NOTE: This solution is not guaranteed to work in every case. If used with care, this solution will probably work; however, Microsoft does not recommend the use of longjmp() with C++. Using longjmp() with C++ may result in objects not being properly destroyed. If the objects that aren't destroyed allocate resources such as memory or file handles, these resources will not be deallocated.

Sample Code

* SIGCPP.H - Header file that allows the use of signal() for the
* handling of floating point and other exceptions in both C and C++.
* However, it is recommended that longjmp() not be used in C++ programs.
*  - Do not #include <signal.h> or <setjmp.h>.
*  - Whenever you call signal(), you need to put the following cast on
*    its second parameter, your handler:
*       (void (__cdecl *)(int, ...))
*  - Be very careful to avoid memory leakage with longjmp()'s in C++,
*    which will occur if destructors and other deletes are jumped.

#ifndef _INC_SIGCPP

#ifdef __cplusplus
extern "C" {

#if (_MSC_VER <= 600)
#define __cdecl     _cdecl
#define __far       _far

////// Modified SIGNAL.H definitions:

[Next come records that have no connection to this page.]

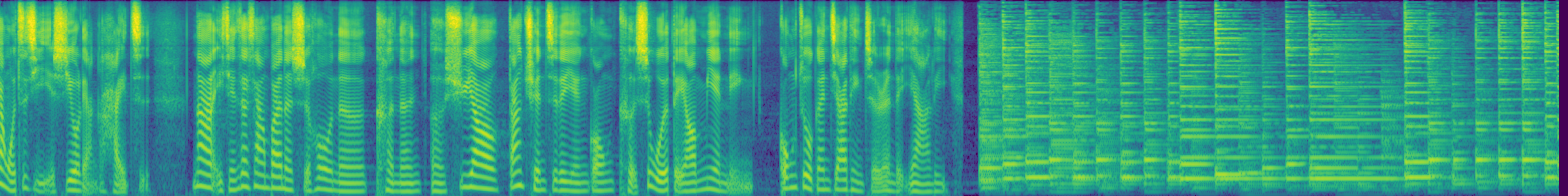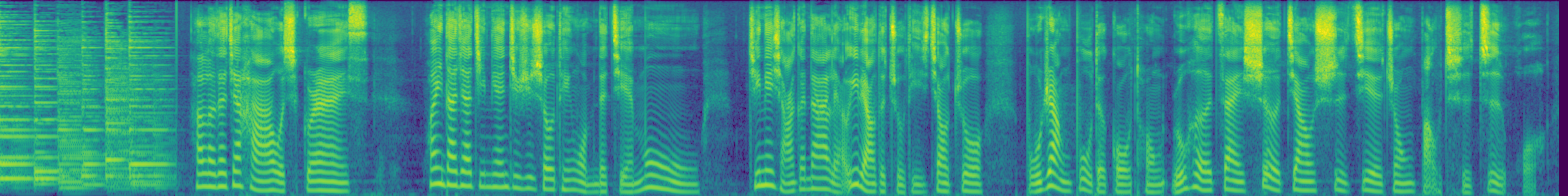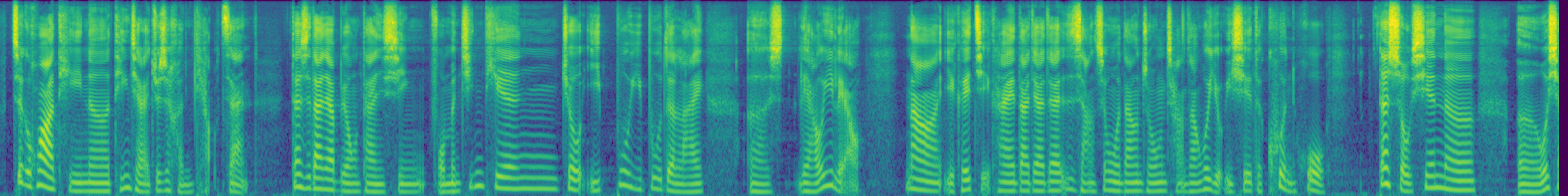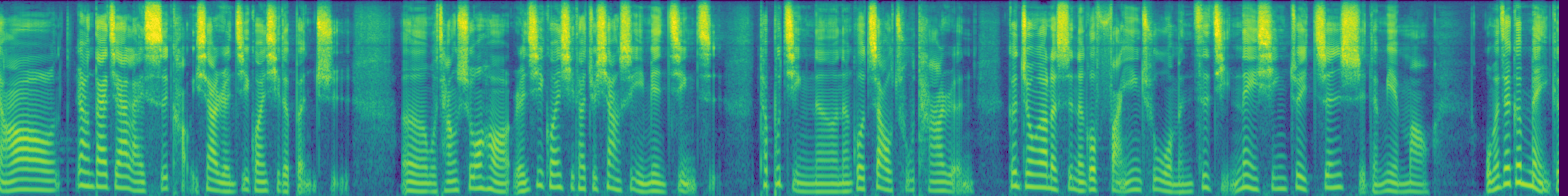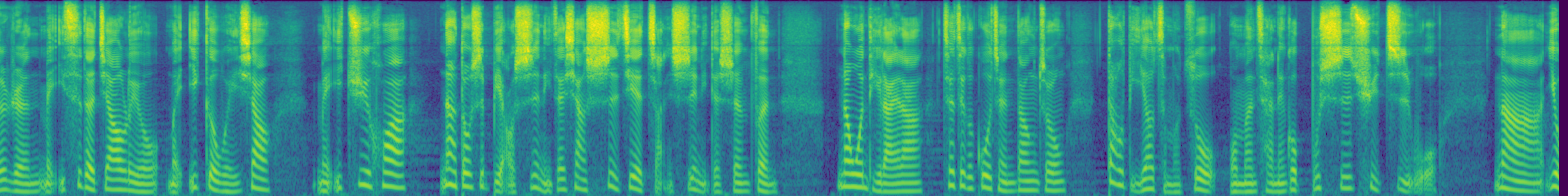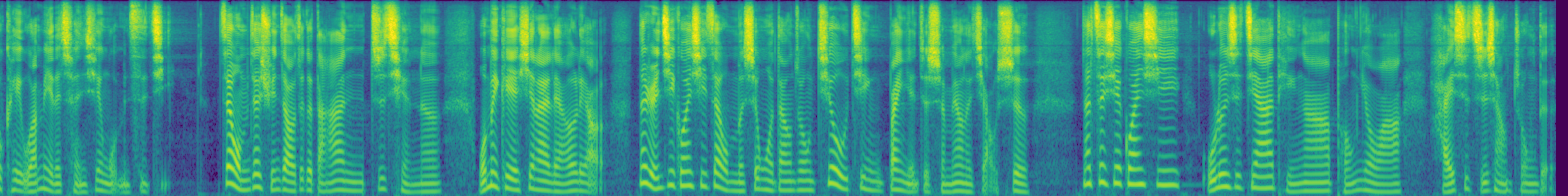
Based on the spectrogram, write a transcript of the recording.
像我自己也是有两个孩子。那以前在上班的时候呢，可能呃需要当全职的员工，可是我又得要面临工作跟家庭责任的压力。Hello，大家好，我是 Grace，欢迎大家今天继续收听我们的节目。今天想要跟大家聊一聊的主题叫做“不让步的沟通”，如何在社交世界中保持自我。这个话题呢，听起来就是很挑战，但是大家不用担心，我们今天就一步一步的来，呃，聊一聊，那也可以解开大家在日常生活当中常常会有一些的困惑。但首先呢，呃，我想要让大家来思考一下人际关系的本质。呃，我常说哈，人际关系它就像是一面镜子，它不仅呢能够照出他人。更重要的是，能够反映出我们自己内心最真实的面貌。我们在跟每个人每一次的交流，每一个微笑，每一句话，那都是表示你在向世界展示你的身份。那问题来啦，在这个过程当中，到底要怎么做，我们才能够不失去自我，那又可以完美的呈现我们自己？在我们在寻找这个答案之前呢，我们也可以先来聊一聊，那人际关系在我们生活当中究竟扮演着什么样的角色？那这些关系，无论是家庭啊、朋友啊，还是职场中的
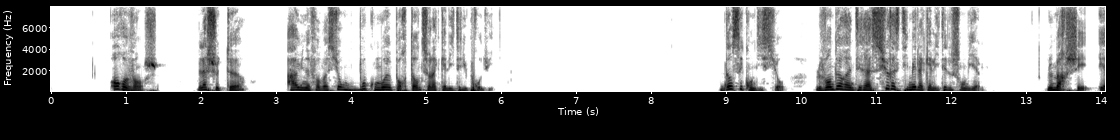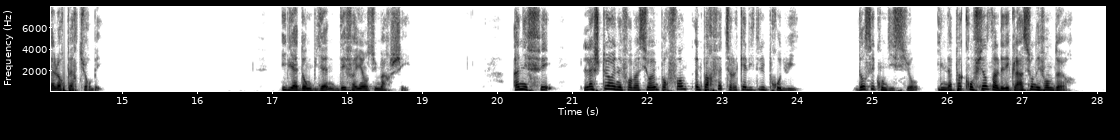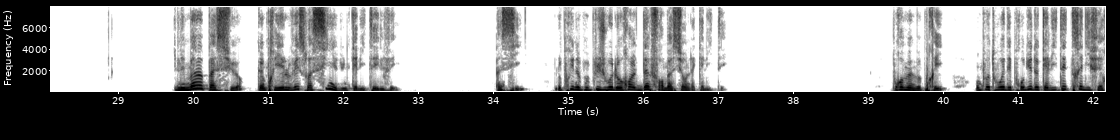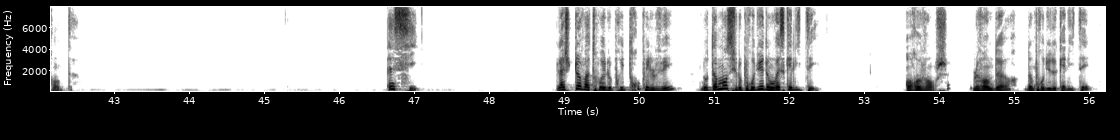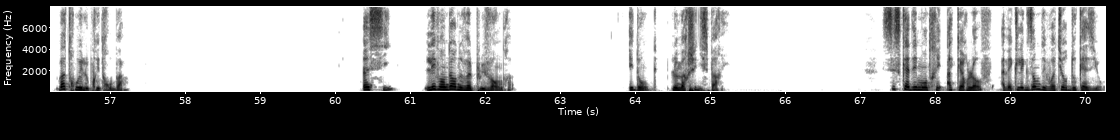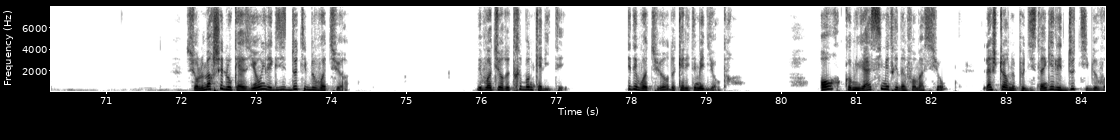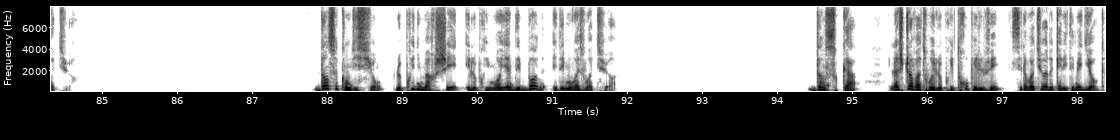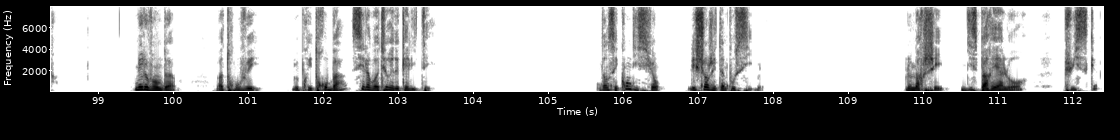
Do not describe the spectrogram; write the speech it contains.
En revanche, l'acheteur a une information beaucoup moins importante sur la qualité du produit. Dans ces conditions, le vendeur a intérêt à surestimer la qualité de son bien le marché est alors perturbé. Il y a donc bien défaillance du marché. En effet, l'acheteur a une information imparfaite sur la qualité du produit. Dans ces conditions, il n'a pas confiance dans les déclarations des vendeurs. Il n'est même pas sûr qu'un prix élevé soit signe d'une qualité élevée. Ainsi, le prix ne peut plus jouer le rôle d'information de la qualité. Pour un même prix, on peut trouver des produits de qualité très différentes. Ainsi, l'acheteur va trouver le prix trop élevé, notamment si le produit est de mauvaise qualité. En revanche, le vendeur d'un produit de qualité va trouver le prix trop bas. Ainsi, les vendeurs ne veulent plus vendre. Et donc, le marché disparaît. C'est ce qu'a démontré Hackerloff avec l'exemple des voitures d'occasion. Sur le marché de l'occasion, il existe deux types de voitures des voitures de très bonne qualité et des voitures de qualité médiocre. Or, comme il y a asymétrie d'information, l'acheteur ne peut distinguer les deux types de voitures. Dans ces conditions, le prix du marché est le prix moyen des bonnes et des mauvaises voitures. Dans ce cas, l'acheteur va trouver le prix trop élevé si la voiture est de qualité médiocre. Mais le vendeur va trouver le prix trop bas si la voiture est de qualité. Dans ces conditions, l'échange est impossible. Le marché disparaît alors, puisque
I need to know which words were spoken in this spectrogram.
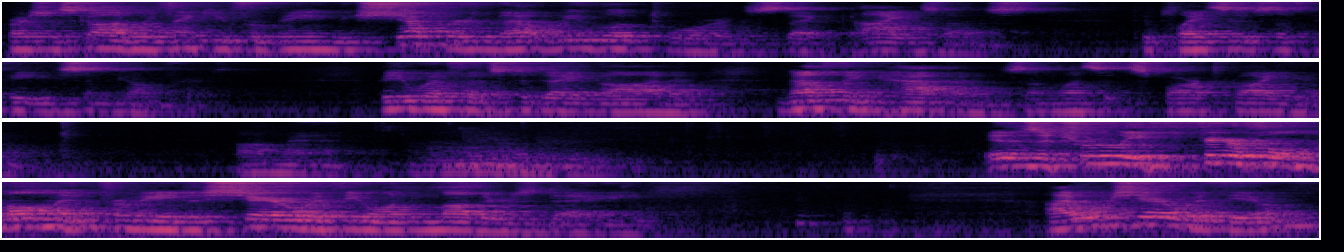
Precious God, we thank you for being the shepherd that we look towards, that guides us to places of peace and comfort. Be with us today, God. Nothing happens unless it's sparked by you. Amen. Amen. It is a truly fearful moment for me to share with you on Mother's Day. I will share with you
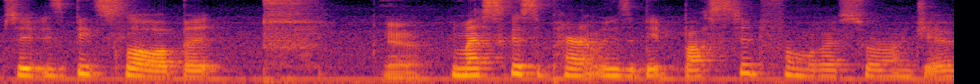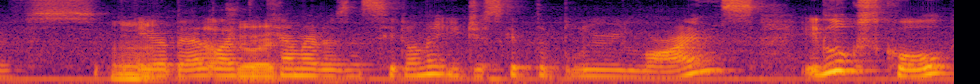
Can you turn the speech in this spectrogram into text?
so it's a bit slower, but yeah. Damascus apparently is a bit busted from what I saw on Jev's video Oh, about it. Like joy. the camera doesn't sit on it; you just get the blue lines. It looks cool,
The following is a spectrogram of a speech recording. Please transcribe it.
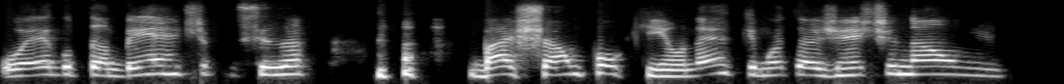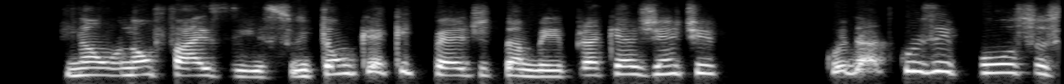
O ego também a gente precisa baixar um pouquinho, né? Que muita gente não não não faz isso. Então, o que é que pede também para que a gente cuidado com os impulsos,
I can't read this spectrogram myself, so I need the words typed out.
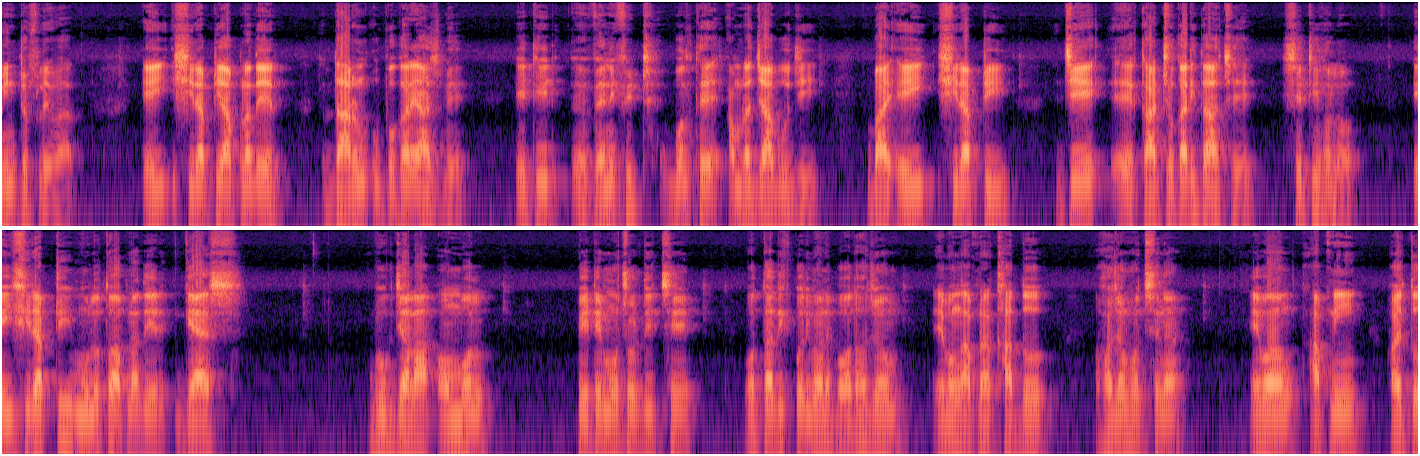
মিন্টো ফ্লেভার। এই সিরাপটি আপনাদের দারুণ উপকারে আসবে। এটির বেনিফিট বলতে আমরা যা বুঝি বা এই সিরাপটি যে কার্যকারিতা আছে, সেটি হলো এই সিরাপটি মূলত আপনাদের গ্যাস, বুক জ্বালা, অম্বল, পেটে মোচড় দিচ্ছে, অত্যাধিক পরিমাণে বদহজম এবং আপনার খাদ্য হজম হচ্ছে না এবং আপনি হয়তো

typedef int sig_atomic_t;

#define NSIG 23     /* Maximum signal number + 1 */ 

/* signal types */ 

#ifndef _WINDOWS
#define SIGINT  2  /* CTRL+C sequence */ 
#define SIGILL  4  /* Illegal instruction - invalid function image */ 
#define SIGFPE  8  /* Floating-point exception */ 
#ifndef _WINDOWS
#define SIGSEGV 11 /* Segment violation */ 
#define SIGTERM 15 /* Software termination signal from kill */ 
#define SIGABRT 22 /* Abnormal termination triggered by abort call */ 


/* Default signal action */ 
#define SIG_DFL (void (__cdecl *)(int))0

/* Ignore */ 
#define SIG_IGN (void (__cdecl *)(int))1

/* Signal error value (returned by signal call on error) */ 
#define SIG_ERR (void (__cdecl *)(int))-1


void (__cdecl * __cdecl signal(int,
     void (__cdecl *)(int, ...)))(int);
int __cdecl raise(int);

////// Modified SETJMP.H definitions:

/* Define the buffer type for holding the state information */ 

#define _JBLEN  9  /* bp, di, si, sp, ret addr, ds */ 

typedef  int  jmp_buf[_JBLEN];

/* Function prototypes */ 

int  __cdecl setjmp(jmp_buf);
void __cdecl longjmp(jmp_buf, int);

#ifdef __cplusplus
#endif  /* __cplusplus */ 

#define _INC_SIGCPP
#endif  /* _INC_SIGCPP */ 

Additional query words: kbinf 1.00 1.50 7.00 8.00 8.00c

Keywords : kb16bitonly
Issue type :
Technology : kbVCsearch kbAudDeveloper kbPTProdChange kbvc150 kbvc100 kbZNotKeyword3 kbCVC700DOS

Last Reviewed: May 9, 2001
© 2001 Microsoft Corporation. All rights reserved. Terms of Use.